The “random” urine test that could save your life
If you’ve been reading Nutrition & Healing for a few years, you probably remember seeing at least a few references to the 2/16 ratio test. According to nearly 20 years of research, 2-hydroxyestrogens are “good” while 16-hydroxyestrogens are “bad” and promote cancer growth.
Testing the 2/16 ratio can be done separately or along with the EQ. If you opt to have it done separately, you don’t need to collect 24 hours’ worth of urine-you’ll only need to send in one random specimen. But, like the EQ test, if you’re pre-menopausal, try to collect the urine specimen during days 19 to 23 of your 28-day cycle, and be sure to note the cycle day and time, in case you need to take a repeat test or two. When you’ve collected your sample, just mail it back to the lab.
Eat your way to a breast cancer-free future

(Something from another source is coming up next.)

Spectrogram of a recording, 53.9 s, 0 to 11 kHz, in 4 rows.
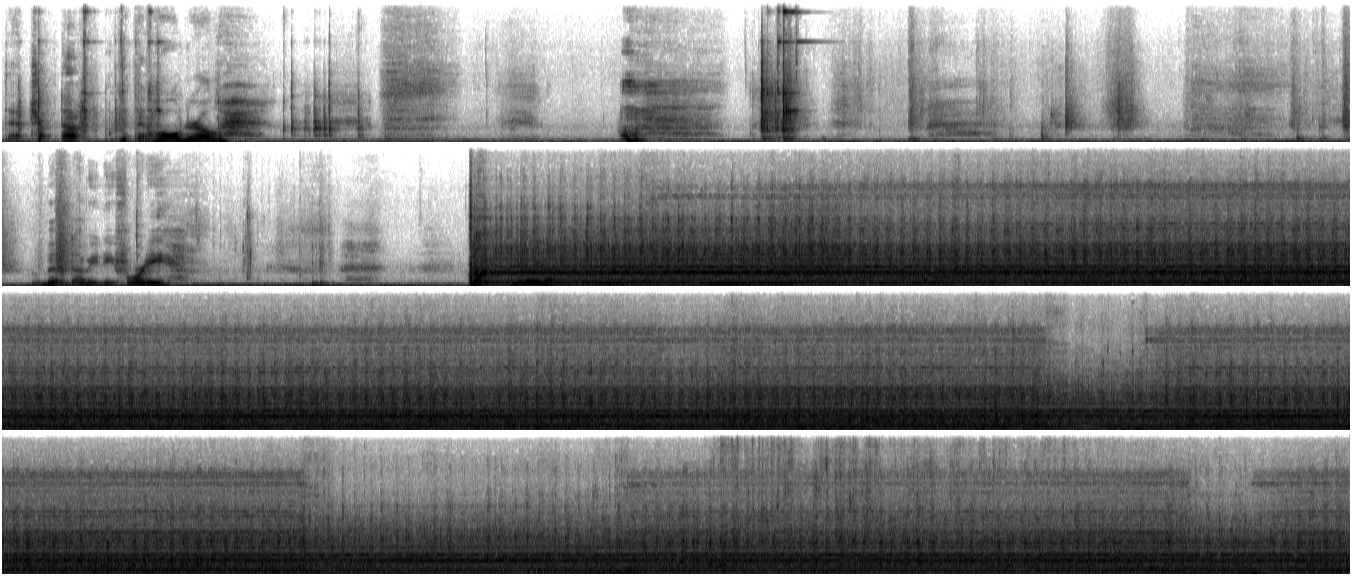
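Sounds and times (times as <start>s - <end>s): milling machine hum and whine: 18.1s - 53.9s.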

You definitely want more “good” (2) estrogen than “bad” (16) estrogen-substantially more if possible. So when you get your results, check the proportion of these two substances: Any ratio below 1.0 is unfavorable. Although there’s no consensus on an ideal ratio number, I recommend 2.0 or greater if possible.
If your 2/16 ratio is less than 1.0, there’s a good chance you’ll be able to boost it just by eating a few specific foods. Start with Brassica (or mustard family) vegetables. These include cabbage, broccoli, cauliflower, bok choy, Brussels sprouts and many others. You can also eat freshly ground flaxseed, 1 tablespoonful daily. And even though there’s been a great deal of controversy surrounding it, in this case, incorporating soy products (tofu, tempeh, soy milk, etc.) into your diet is a good option for boosting 2/16 ratios. A little goes a long way though, and two or three servings a week is plenty. You also don’t need to go overboard with Brassica vegetables. I know it seems odd for me to be warning you not to eat too many vegetables, but it is possible for Brassicas to cause suppressed thyroid function and even goiter if you eat a lot of them on a daily basis. Three to four servings a week is a good general range.

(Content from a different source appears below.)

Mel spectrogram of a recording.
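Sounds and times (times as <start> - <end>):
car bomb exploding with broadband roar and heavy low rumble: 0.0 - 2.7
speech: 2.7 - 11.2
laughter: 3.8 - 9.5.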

You might find that you only need to incorporate one of these foods into your diet to raise your 2/16 ratio, but sometimes it takes two or even all three to make a big difference. In a lot of cases, just eating these foods will bring a low 2/16 ratio to 1.0 or above in just four to six weeks without any other specific supplementation. But if you find you’re still not getting sufficient improvement, you can also take di-indolylmethane (DIM) supplements to boost it even further. DIM is actually a substance found in Brassica vegetables, but it’s also available in most health food stores in supplement form. If you need some extra help, take 60 milligrams three times daily, and check your 2/16 ratio again in another four to six weeks.
Start today to make sure you’re cancer-free tomorrow
So, you see, there’s no reason to just wait and hope that you’re not that one woman in eight who gets breast cancer. The 2/16 ratio and the EQ provide two easy ways to estimate your own risk of breast, uterine, and other estrogen-related cancers.
For more information on these tests, contact a physician-member of ACAM or ICIM, or Meridian Valley Laboratory (see the “Resources” section on page 8 for details). Meridian Valley is actually located in Washington state where, by law, individuals can order their own lab tests. I am affiliated with Meridian Valley Lab; in fact, I’m the one who insisted they start testing the EQ and the 2/16 ratio so I could make these valuable cancer risk factor tests available to all of my patients.
If your risk factor calculations are unfavorable, or even if they’re just OK, there are things you can do yourself-starting today-to lessen your breast cancer risk. Cancer is a frightening thing, but don’t let that fear paralyze you: Do something about it-and pass the information along to your daughters and granddaughters, too!